Learning how to incorporate new foods and prevent burn out of favorites.

It’s that time of year! Spooky season, if you will, and there is nothing scarier than having your child start to refuse one of the only foods they eat. This is common and we call it “food jags” in the feeding therapy world. This is when a child, typically with a limited diet, all of a sudden stops eating one of their staple items. This could happen for a variety of reasons (an illness that they coincidently had after eating this food, underlying medical condition, it was shaped slightly different, the temperature was off, etc.). The good news is, there are ways to add these foods back into your child’s diet. However, if your child shows symptoms of an underlying medical condition related to foods (constipation, reflux, diarrhea) please reach out to your primary physician. Food jag prevention is only beneficial when there is not an ongoing medical condition linked to the foods.
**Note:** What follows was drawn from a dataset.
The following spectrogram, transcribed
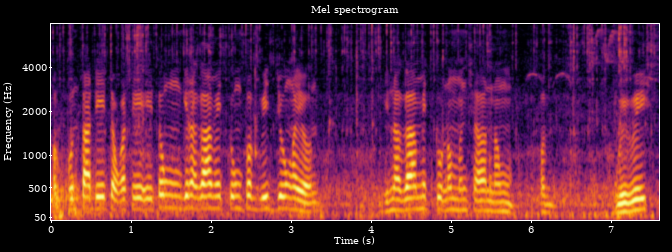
pagpunta dito kasi itong ginagamit kong pag video ngayon, ginagamit ko naman siya ng pag waste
Food jagged items should be put back into the weekly feeding rotation with no pressure. We do this by only giving the food every 1-2 days. This does not have to be a big portion. For example, if this was macaroni and cheese, I would serve two tablespoons on the plate with another food that is preferred. Then we explore! We see if we can stack the noodles, make them into different shapes, we see how many noodles we can put on a spoon at once, we try to pick up the noodle with our mouth and drop into another bowl. Essentially, we are taking the stress and pressure out of eating and developing a positive association with that food. Some things not to say at the table “But it’s your favorite”, “You ate this last week”, “Just try it it’s the same”. These phrases are common, but likely unsettling for your little one. Research tells us that one of the only activities that uses all 8 (that’s right EIGHT) of our sensory systems is eating. This is already a big sensory experience for children and adding to the stress typically backfires even when we mean well. Our goal is to shape mealtimes into a positive experience. I encourage you to change your mindset of instead of the goal being taking one bite of the food before leaving the table, we focus on interacting in a new way with foods in order to them feel more comfortable with foods.

It’s never too early to pre-plan! To prevent food jags is very similar to how to reverse them. Our goal is to not let our children get in a rigid routine of having the same thing every day the same way. We do this by only offering highly preferred foods every other day AND in a new way! This does not have to be a huge change. For example, my goal would be to changing the presentation of the preferred food. Say we have a PB&J sandwich on white bread with no crust (cut diagonal), I would start by cutting the sandwich one day into squares or stars. The next time I serve it, I might cut the sandwich diagonally, but toast the bread a bit. This way, the child does not have a picture perfect image of what their meal should look like every day and they get used to slight change.

Speaking of slight changes, this brings us to our last topic…food chains! This is a therapeutic approach to increasing the variety of foods your child eats. We do this by slightly changing the shape, texture, temperature, or taste of a preferred food in a strategic way to move closer to accepting a similar food. For example, if a child only ate chicken nuggets and I wanted them to eat baked chicken as well, this is what my food chain might look like. Chicken nuggets > chicken fries > chicken tenders > homemade breaded tenders > breaded baked chicken. Food chaining only works when you have an end goal in mind. The possibilities are endless! As always, our feeding therapy staff is happy to answer any questions and evaluate your child’s feedings skills if needed!

– Shelby Sharp M. Ed, CCC-SLP